This month alone, I've been interviewed by 2 podcasts, 1 live radio station, and joined a video live-streamed panel discussion. Behind the scenes, I'm lending input to more endeavors just over the horizon. To explain all this flurry of off-stage activity, I need to share some important recent events.
What to Do about Trans Persons?
First, I've come to this inescapable conclusion: every transgender person is, whether they like it or not, a political figure. Even before the current administration took office, our very existence has been up for debate. How to accommodate us in public bathrooms, doctors' offices, and even just on the street has become a matter of government policy. Unless they plan to sit at home in the closet, a trans person must engage in what's affecting their lives. Even just actors, like me.
Maybe especially entertainers, since we have a highly visible presence. For me, and my particular projects so far, this presence has felt quite positive. Up on that stage, I find that audiences are fascinated by us, and enjoy engaging with trans actors' many human commonalities, as well as our few unique aspects. Directors too are eager to use transgender actors, though not always certain in what roles. And writers are especially keen to jump in and write, write, write new stories that "capture" our experience and make bold, necessary statements about us.
Or so they hope.
To date, not all such attempts have been unmitigated successes -- neither for the theatres themselves, nor the transgender community at large. Of special concern to me: just how few transgender theatre artists are included in the creative process. Cis (non-trans) actors still are being cast in trans roles. Our transgender directors, playwrights, & designers seldom if ever are invited to participate. At best, in some cases, we serve as "consultants" to deliver a speech about "what its like to be trans", on the hopeful presumption that this transmits all data and nuances the production team needs, and, in the best cases, to also flag the script for egregious mis-steps and inaccuracies. But as for telling our own stories with full authenticity -- not just exploiting us as freaks/symbols/and other peoples living on the margins --- well, this is a rarity indeed. At least in Chicago.
Chicago Trans Theatre Initiative
I became directly involved in this situation last autumn, 2016, when a handful of new "trans" shows arrived on the theatre scene. I'd seen casting notices for none of these, nor had any of my trans friends.
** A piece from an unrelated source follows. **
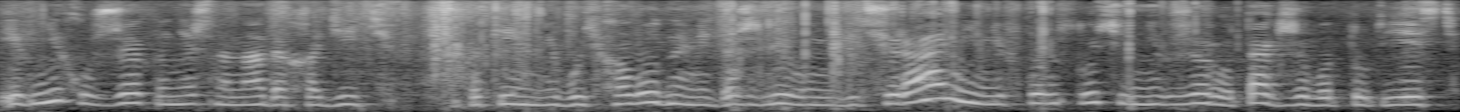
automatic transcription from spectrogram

So I was concerned, and made a point to see every single production. I found most were sincere attempts to represent us, but as usual none included us in the telling, and this greatly impacted both the quality and veracity of the work
Alarmed, I sought to counter what I was seeing and hearing. If an audience talk-back session was offered, I spoke up to offer my perspective. Messages were written to the artistic directors of the companies. I even arranged a Skype session bringing together some of my fellow trans actors with the director of one show, to discuss what we'd seen and to make our case for greater inclusion. To our surprise, she agreed with us, and connected me to a team of forward-thinking folks at The Goodman Theatre eager to explore the discussion even further. Within just a couple months, they set up a panel presentation before a large crowd of key Chicago theatre artists and decision makers.
For 90 minutes on November 29th, these talented folks focused entirely on transgender theatre: what needs to be done to better tell trans stories, and involve trans talent on Chicago stages? The talk broke new ground for many attendees, who for the first time encountered key questions that need to be addressed. Exciting stuff, and a good start towards the end goals, towards developing some practical, nuts-and-bolts industry recommendations, and providing useful resources for theatre companies to learn, and better arrive at their own answers. As of right now, we're laying out next steps, with Steppenwolf Theatre joining the planning efforts.
This important work behind the scenes has made folks more aware and more curious, so I've been given the microphone (literally) to expand on what all this means. Below is a round-up of my media "presence", just during March, along with a short synopsis of topics covered.
Spiel Chicago podcast
March 3, 2017
We cover: My past biography, recent career, getting started again, I Am My Own Wife, current Trans Initiative work, Great Trans* Play Contest.
Link to podcast here
March 9, 2017
"Her Words, Her Voice: a panel on women in Chicago theatre."
We cover: casting opportunities; the kinds of stories being told; intersectionality of women's presence with racial, gender and disability groups.
View the entire 30-some minute discussion below.
Your Program is Your Ticket podcast
March 14, 2017
We cover: my past theatre background, recent theatre work, and current activism. There is about 6 minutes of the host's other material before and after my interview.
Soundcloud link here
Vocalo Morning AMp,
Radio program, discussion with host Jill Hopkins-Olewnik
We cover: No discussion of theatre, but on broader feminism & trans intersectional issues, stirred up by recent remarks from famed feminist-author Chimamanda Ngoze Adichi.
Soundcloud Link here
Read More About It...
A fine article published back on February 10th summarizing my body of theatre and activist work in 2016/17 by Emily Mercedes Rich for FMagazine.